Scott was less put off by this behavior than Hicks, but he still believed that noisy worship would lead the Methodists astray. In 1788, he attended a meeting at which the Friends met “mostly among such as were not of our society, many of them called Methodists.” He explained positively that “some of their hearts have been touched with a life coal from the holy altar.” He saw in their excited form of worship a genuine connection to the Holy Spirit. He was nevertheless troubled because they seemed “very unsettled, many having hurried forward into much religious activity, being very noisy, talkative, and almost if not quite ranting.” He believed that their energetic worship practices distracted them from “the truth,” but he remained hopeful that they would “finally shake off their religious exercise,” which indicated a hasty entrance “into religious performances without the pure leadings of truth therein.” Scott implied that Quaker silence demonstrated the patience necessary for a true communion with the Inner Light, rather than the distraction of the physical demonstrations of Methodist worship.

For some Quakers, even being in the tumult of a Methodist worship service caused great uneasiness, because their style of worship felt wrong. On one occasion, Joseph Hoag attended a service in a Methodist meetinghouse. He was immediately uncomfortable there, because the Methodists invited him to preach from a pulpit, which Quakers did not use. At first he concluded that he “could not open [his] mouth,” because of the inappropriateness of the setting. After sitting in silence for a while, however, he felt “the Word of Life to arise in [his] mind,” and he decided to speak to them. Initially “there was considerable whispering over the meeting,” but he claimed that “the first sentence spoken stilled them.” Despite his perception that “Truth reigned” during the meeting, when it ended he “felt a caution to take care not to be drawn away by the affections of the people.” Instead, he left immediately to stay with a Friend who lived nearby, “away from all the noise.”

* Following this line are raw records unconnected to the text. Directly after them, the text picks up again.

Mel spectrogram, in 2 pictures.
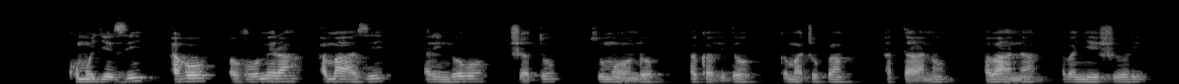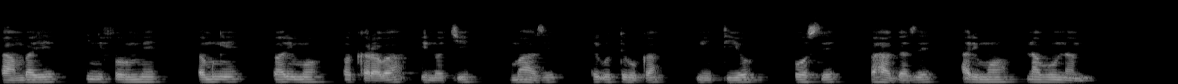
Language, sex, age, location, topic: Kinyarwanda, male, 25-35, Huye, health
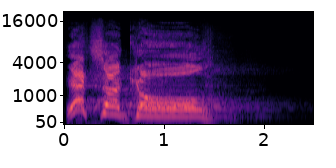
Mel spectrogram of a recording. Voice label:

Just as Quaker ministers cautioned against worship services that emphasized wordy sermons, they warned against the noisy bodily demonstrations of Methodists and other evangelicals, because they distracted from the Inner Light’s ability to touch their hearts. Scott described several meetings with Methodists in 1788. Though at times he was encouraged by their occasional silent behavior during worship, more frequently he observed their noise. He explained that he attended many meetings with Methodists and Baptists during his trip to the south. He felt kinship with them, because their “societies” were in their “infancy” and their spirit was “near to [his] life.” He worried, however, that they were “in imminent danger of being stifled by a multiplicity of lifeless performances.” In 1793, Hicks argued that “true worship” would not reflect “the fruitlessness of mere bodily exercise in our religious performances.” These practices, he claimed, were meaningless without “quickening virtue of the Word of Eternal Life influencing and assisting the soul in that solemn act.”

In the late eighteenth century, one religious group’s “noise” could be another group’s passionate expression of religious fervor. Where one group saw “lifeless” physical exercises, another witnessed powerful spiritual expression. Quakers understood themselves as a “silent” people in contrast to the behaviors of their contemporaries, like the Methodists. They defined silence not only by their own practices but by comparing themselves to others: silent, and therefore genuine, worship was not present in the loud, noisy, ecstatic Methodist meetings. Thus, through their experiences with Methodists, Quakers reinforced their own group identity as a people who did not make noise during worship. Methodists, by contrast, used ecstatic worship practice to gain and consolidate a community, attracting a steady stream of new converts. In either case, the community’s relationship to holy sounds—whether silent or out loud—was essential to defining who belonged.